Hair Removal options for cyclists ~ Reef Studios Rockhampton
If you've ever shaved your legs, you know how bristly they feel after a day or two. You've probably even shaved your upper leg to your inner thigh or bikini line and given yourself some lovely ingrown hairs. Do this for a while and you'll get some nice scars from it too that never go away.
If you're going to shave anything, stick to your lower legs. If you haven't tried waxing instead, I highly recommend it.
Depilatory Creams and Sprays
Don't use them for anything. Just don't. My personal prediction is they'll be regarded in 20 years like we view asbestos now. "Why did anyone let us put this toxic crap on our skin?" Really, don't use it.
Waxing is a common option for waxing those sensitive bits. Pros and cons? The first time you get it done, you will need to wait at least a few days before jumping on your bike, or you risk getting white-head pimples that might take a few weeks to clear up. After your second wax, any skin irritation usually settles down in a couple of hours.
At around three weeks after your wax, new hair growth will start to come through. You might feel slightly itchy when this happens. If so, jump in the shower with a good quality exfoliate like Ocean Road Nourishing Body Scrub to help lift the new hairs through and thus minimise the chance of ingrowns.
Follow up treatments are usually 4 to 6 weeks. The hair does begin to thin over time and comes through much softer if you keep up with your waxing routine.
To find out everything about men's waxing, including prices, head over to the Male Waxing page. A treatment called The Saddle is designed for cyclists, and includes the central points from front to back - the perineum, bum crease, and back of the scrotum.

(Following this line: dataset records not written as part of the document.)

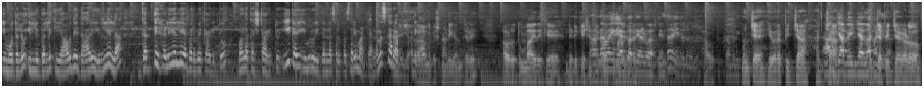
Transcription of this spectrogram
ಈ ಮೊದಲು ಇಲ್ಲಿ ಬರಲಿಕ್ಕೆ ಯಾವುದೇ ದಾರಿ ಇರಲಿಲ್ಲ. ಗದ್ದೆ ಹಳಿಯಲ್ಲಿಯೇ ಬರಬೇಕಾಗಿತ್ತು. ಬಹಳ ಕಷ್ಟ ಆಗಿತ್ತು. ಈಗ ಇವರು ಇದನ್ನು ಸ್ವಲ್ಪ ಸರಿ ಮಾಡ್ತಾರೆ. ನಮಸ್ಕಾರ ರಾಮಕೃಷ್ಣ ಅಡಿಗೆ ಅಂತೇಳಿ. ಅವರು ತುಂಬ ಇದಕ್ಕೆ ಡೆಡಿಕೇಶನ್ ಆಗಿ ವರ್ಕ್ ಮಾಡಿದ್ದಾರೆ. ಹೌದು. ಮುಂಚೆ ಇವರ ಪಿಜ್ಜ ಅಜ್ಜ ಅಜ್ಜ. ಪಿಜ್ಜಗಳು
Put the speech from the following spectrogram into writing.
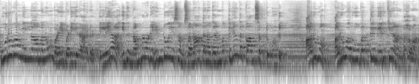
உருவம் இல்லாமலும் வழிபடுகிறார்கள். இல்லையா? இது நம்மளோட ஹிந்துயிசம் சனாதன தர்மத்திலே இந்த கான்செப்ட் உண்டு. அருவம் அருவ ரூபத்தில் இருக்கிறான் பகவான்.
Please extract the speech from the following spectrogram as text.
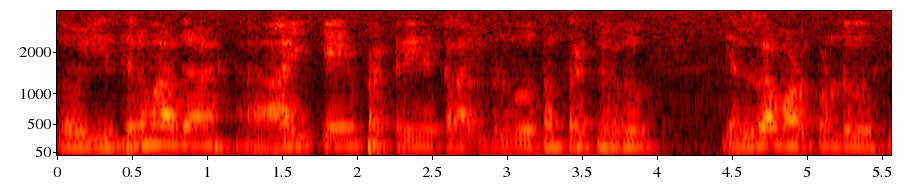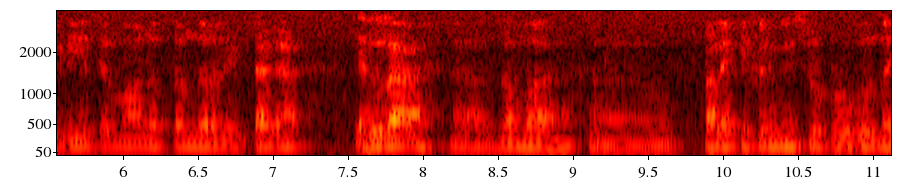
ಸೊ ಈ ಸಿನಿಮಾದ ಆಯ್ಕೆ ಪ್ರಕ್ರಿಯೆ ಕಲಾವಿದರದು ತಂತ್ರಜ್ಞರದು ಎಲ್ಲ ಮಾಡಿಕೊಂಡು ಇಡೀ ಸಿನಿಮಾವನ್ನು ತಂದು ನಾನು ಇಟ್ಟಾಗ ಎಲ್ಲ ನಮ್ಮ ಪಲಕಿ ಫಿಲ್ಮ್ ಇನ್ಸ್ಟಿಟ್ಯೂಟ್ ಹುಡುಗರನ್ನ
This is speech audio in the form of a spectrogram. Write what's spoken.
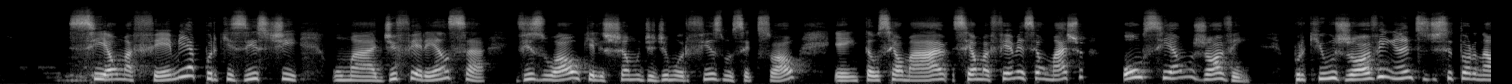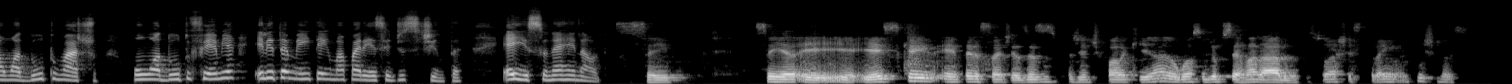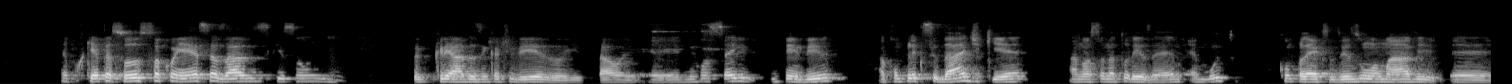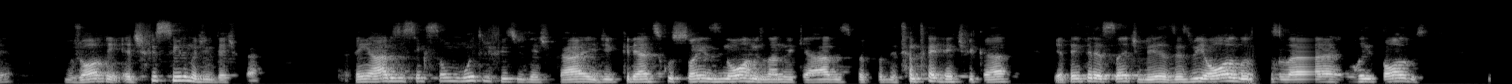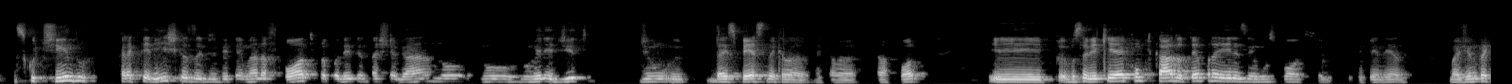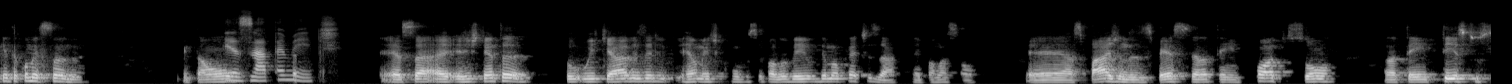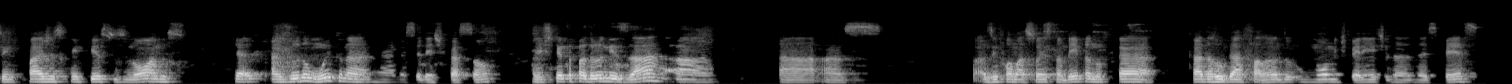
se é uma fêmea, porque existe uma diferença visual que eles chamam de dimorfismo sexual. Então, se é uma, se é uma fêmea, se é um macho, ou se é um jovem. Porque o jovem, antes de se tornar um adulto macho ou um adulto fêmea, ele também tem uma aparência distinta. É isso, né, Reinaldo? Sim. Sim, e, e, é isso que é interessante. Às vezes a gente fala que ah, eu gosto de observar aves, a pessoa acha estranho. Puxa, mas é porque a pessoa só conhece as aves que são criadas em cativeiro e tal. Ele não consegue entender a complexidade que é a nossa natureza. É, é muito complexo. Às vezes uma ave é, jovem é dificílima de identificar. Tem aves assim que são muito difíceis de identificar e de criar discussões enormes lá no Wikiaves para poder tentar identificar. E é até interessante ver, às vezes, biólogos lá, ornitólogos, discutindo características de determinada foto para poder tentar chegar no, no, no veredito de um, da espécie daquela, daquela, daquela foto. E você vê que é complicado até para eles em alguns pontos, dependendo. Imagina para quem está começando. Né? Então. Exatamente. Essa, a gente tenta. O Wikiaves, ele realmente, como você falou, veio democratizar a informação. É, as páginas das espécies, ela tem foto, som, ela tem textos, tem páginas que têm textos enormes, que ajudam muito na, nessa identificação. A gente tenta padronizar a, a, as, as informações também, para não ficar cada lugar falando um nome diferente da, da espécie.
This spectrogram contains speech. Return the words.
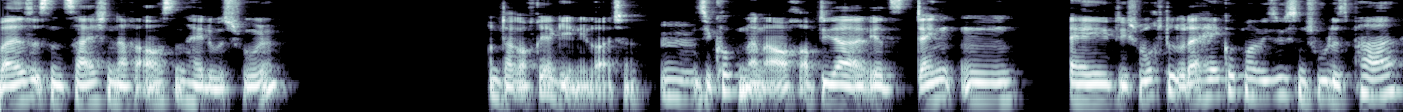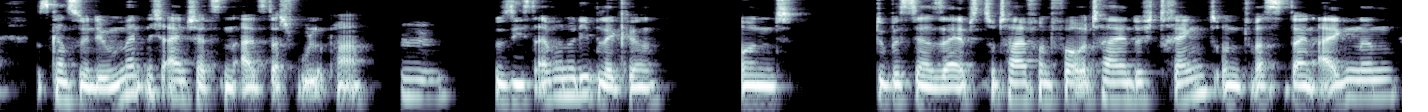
Weil es ist ein Zeichen nach außen, hey, du bist schwul. Und darauf reagieren die Leute. Mhm. Sie gucken dann auch, ob die da jetzt denken, ey, die Schwuchtel oder hey, guck mal, wie süß ein schwules Paar. Das kannst du in dem Moment nicht einschätzen als das schwule Paar. Mhm. Du siehst einfach nur die Blicke. Und du bist ja selbst total von Vorurteilen durchtränkt und was deinen eigenen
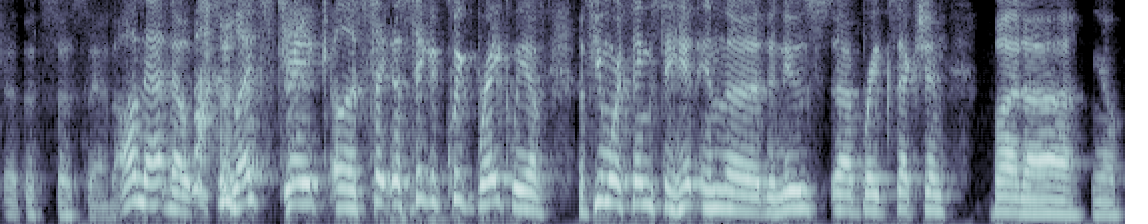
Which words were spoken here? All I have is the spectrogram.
God, that's so sad. On that note, let's take uh, let's take let's take a quick break. We have a few more things to hit in the the news uh, break section, but uh, you know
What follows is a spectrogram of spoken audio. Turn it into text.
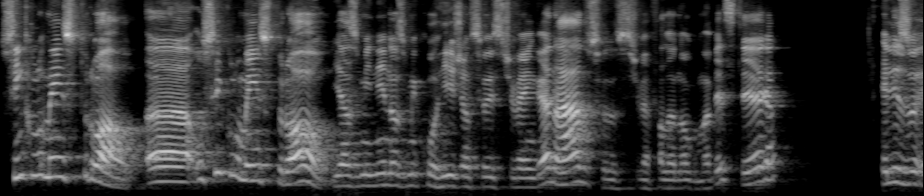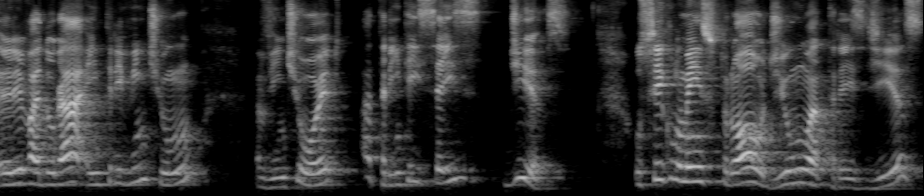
Ciclo menstrual. Uh, o ciclo menstrual, e as meninas me corrijam se eu estiver enganado, se eu estiver falando alguma besteira, eles, ele vai durar entre 21 a 28 a 36 dias. O ciclo menstrual de 1 a 3 dias,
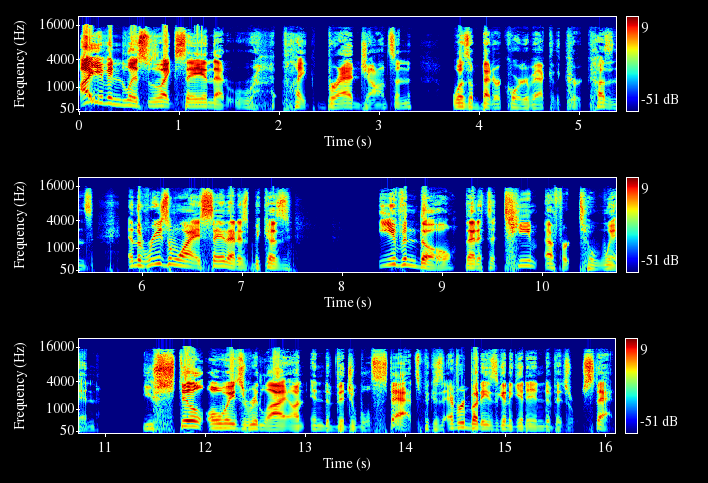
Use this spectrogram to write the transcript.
I even was like saying that like Brad Johnson was a better quarterback than Kirk Cousins, and the reason why I say that is because even though that it's a team effort to win, you still always rely on individual stats because everybody's going to get an individual stat.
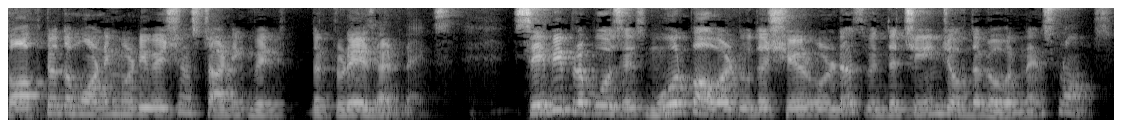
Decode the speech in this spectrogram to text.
So after the morning motivation, starting with the today's headlines. SEBI proposes more power to the shareholders with the change of the governance norms.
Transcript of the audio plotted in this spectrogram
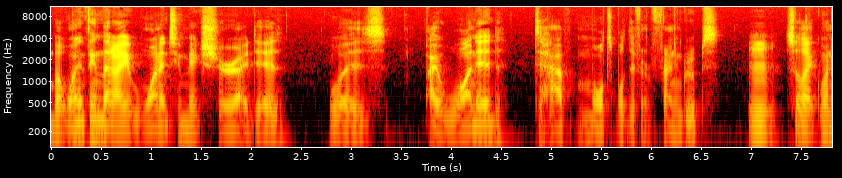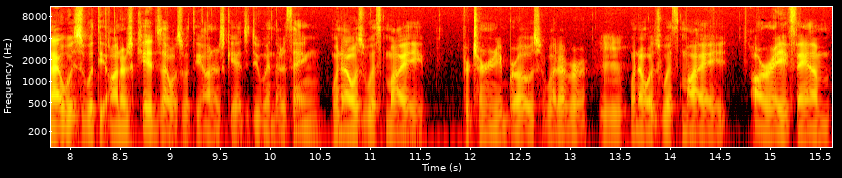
But one thing that I wanted to make sure I did was I wanted to have multiple different friend groups. Mm. So like when I was with the honors kids, I was with the honors kids doing their thing. When I was with my fraternity bros or whatever, mm-hmm. when I was with my RA fam,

If you want to combine that with a Brazilian wax, the 3X Athletic + bum crease is an ideal style for male cyclists who want to keep the whole package tidy. You will find full details of that and other styles on the Male Brazilian Waxing page.
PTF (permanent hair reduction)
PTF is probably the most common method for dealing with unwanted pubic hair, as it isn't that much dearer than waxing and you are getting a progressively permanent result.
Pros and cons? You need to have very dark hair. if your hair is red, brown, or blond, waxing is your best option. Also, you need to shave the area before your first and possibly second treatment. This is because all the hair above your skin is already dead and we are targeting the root of the hair, so all the surface debris needs to go. That said, the PTF treatment eliminates or softens a lot of the remaining stubble and you won't experience the normal amount of itchiness associated with shaving.
Usually around the third treatment, you will have so little hair coming through that a full shave is not necessary and if it needs trimming, I can do so on the treatment table.
I always recommend a base regime of 6 treatments one month apart, after which we start to taper off your treatments to the point where I might only see you every year or so for a top up.
If you want to find out all about permanent hair reduction, including prices, check out the Rockhampton PTF Hair Removal page.
We'll, that's pretty much it. I hope you found the information above helpful.
If you have any further questions, don't hesitate to call or use the handy online form on the contacts page.
In the Articles, you can find more articles that delve into the human condition.
Have a brilliant day.